The dispenser 10 would initially be mounted to the carrier board 28 which could have a hole 46 for being mounted, for example, to a hook as part of a display in a store. When it is desired to remove the housing 12 from the carrier board the housing and carrier board are simply pulled apart and released from each other due to the springiness of the fingers 24,30. The tabs 26 prevent the spool of tape from being dislodged from the housing. The housing is then manipulated to apply the tape in the manner shown in FIGS. 5, 10 and 11 with all of these operations taking place with the use of only one hand.
Housing 12 is ergonomically shaped and generally has a teardrop shaped appearance. Housing 12 may include a thumb receiving recess 46, as shown in FIGS. 1 and 9, and may further include grip ribs 48 shown in FIGS. 6 and 11 for receiving the forefinger of the user. If desired, stiffening ribs 50 could be molded to support face 14 to further rigidify the housing 12.

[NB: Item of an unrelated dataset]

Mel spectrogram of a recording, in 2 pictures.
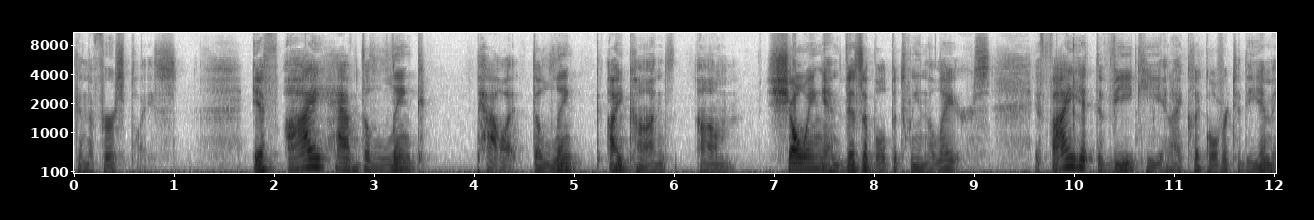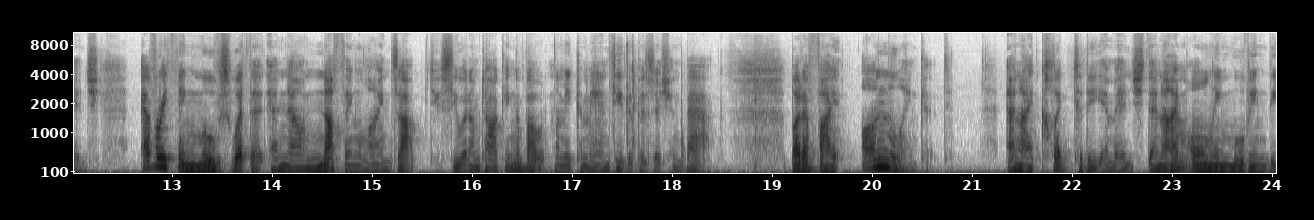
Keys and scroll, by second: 9.2 v, 16.9 super+z.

An advantage of the slotted boss 22 is to allow for shrinkage of the spool of tape under certain temperature conditions. A further feature of the spool is that it is of only single wall thickness thus providing extra space within the housing to accommodate a greater length of tape. For example, the tape 20 may be wrapped around core 18 a distance of one-half inch or greater in a radial direction from the outer surface of core 18 outwardly. The spool of tape almost completely fills the widened end of housing 12 as shown in FIG. 6. This provides an improvement over conventional spools which are of double wall thickness and wherein the amount of tape extends radially from the outer wall by a distance of less than one-half inch where the overall diameter of the housing 12 at its wide end where core 18 is located need be no larger than 1.5 inches. The overall diameter of the tape roll would be about 1.5 inches with a tape length of at least 350 inches. Where the tape roll has a diameter of 1.25 inches the tape length would be at least about 300 inches. The width of the tape could be of any dimension as determined by such factors as ease of handling the dispenser since the dispenser itself does not otherwise restrict the width of the tape.
As indicated above the tape may be wrapped around the core a distance of one-half inch or greater in a radial direction from the outer surface of core 18 outwardly. This would mean that the total thickness of the tape would be one inch or greater in the diametric direction from the outer core. As also indicated above the overall diameter of the tape roll would would be about 1.5 inches. Accordingly, since the tape itself would have a thickness in the diametric direction of one inch or greater, the diameter of the core itself would be about one-half inch or less.
A further advantage of the present invention is that it lends itself to a minimal number of parts. The dispenser 10, for example, could comprise only three parts. One part would be the carrier board 28. Another part would be the spool of tape. All of the remaining components would be integrally molded to form the third part. It is to be understood, however, that if desired various of these components could be separate members.